Figure 3. Typical Life Cycle of PFAS in the Environment
The regulatory landscape surrounding PFAS continues to take shape at both the federal and state levels. Final regulations have not yet been promulgated for PFAS at the federal level. The United States Environmental Protection Agency (EPA) recently developed a Drinking Water Lifetime Health Advisory (LHA) of 70 parts per trillion for PFOA and PFOS (individual and combined), replacing previously-published provisional values. Several states including Minnesota, Maine, and New Jersey, have published screening values or interim criteria for one or more PFAS including PFOS, PFOA, perfluorobutanesulfonic acid (PFBS), perfluorobutanoic acid (PFBA), and perfluorononanoic acid (PFNA). The graphic below highlights the current standing of state-level regulation for PFOA and PFOS as of July 16, 2018.
Figure 4. Regulatory Status of PFOA/PFOS/PFNA in the United States (updated July 16, 2018; GES will periodically update the map as new information becomes available).

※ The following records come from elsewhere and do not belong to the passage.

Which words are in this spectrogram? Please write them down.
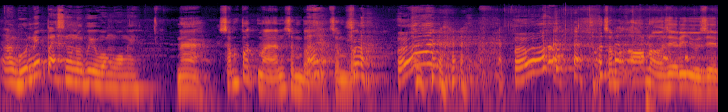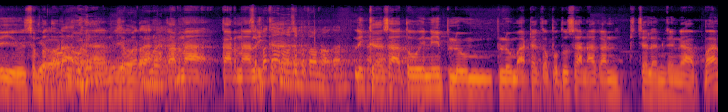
Anggone pes ngono kuwi wong-wonge. Nah sempet man sempet sempet sempet ono serius serius sempet Ya, ono kan ya, sempet ono karena karena Sempet liga ono, sempet ono kan. Liga 1 ini belum belum ada keputusan akan dijalankan kapan.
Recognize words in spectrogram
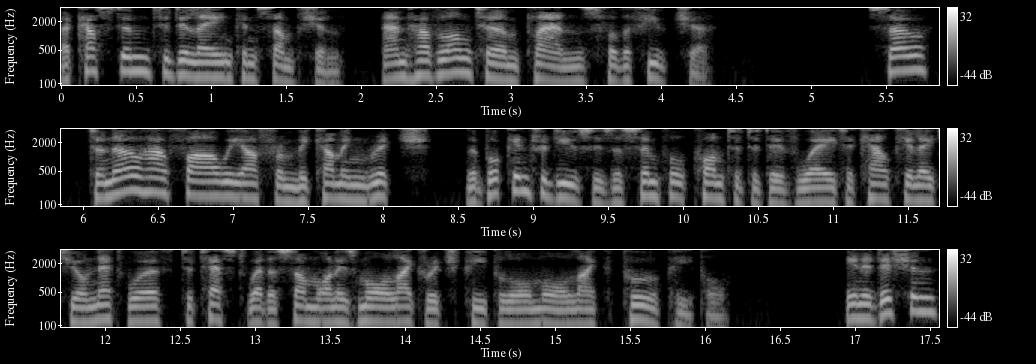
accustomed to delaying consumption, and have long-term plans for the future. So, to know how far we are from becoming rich, the book introduces a simple quantitative way to calculate your net worth to test whether someone is more like rich people or more like poor people. In addition,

GES has more than 30 years of hands-on experience developing and implementing sampling programs for the detection of emerging contaminants in air, soil, sediment, surface water, and groundwater. For the past 10 years, we have mobilized field crews at a high-profile site in support of a client investigation that includes routine sampling and reporting for more than a dozen PFAS compounds. We have successfully applied our unique project experience and approach to a number of PFAS sampling engagements across the country. GES has the equipment, resources, and trained personnel in place to mobilize crews for the safe and timely collection of field samples to ensure quality laboratory analysis, accurate regulatory reporting, and cost-effective plans for PFAS treatment and site remediation.
About the Author
Rich Evans is a Senior Vice President with overall responsibility for the firm’s technical practices in the areas of engineering, construction, hydrogeology, and drafting. He leads GES’ internal PFAS task force focused on developing internal best practices and transferring knowledge and lessons learned from GES’ PFAS experience across the country. Rich is an active member of the Interstate Technology & Regulatory Council (ITRC) PFAS team, contributing to the development of the Remediation fact sheet published in 2017.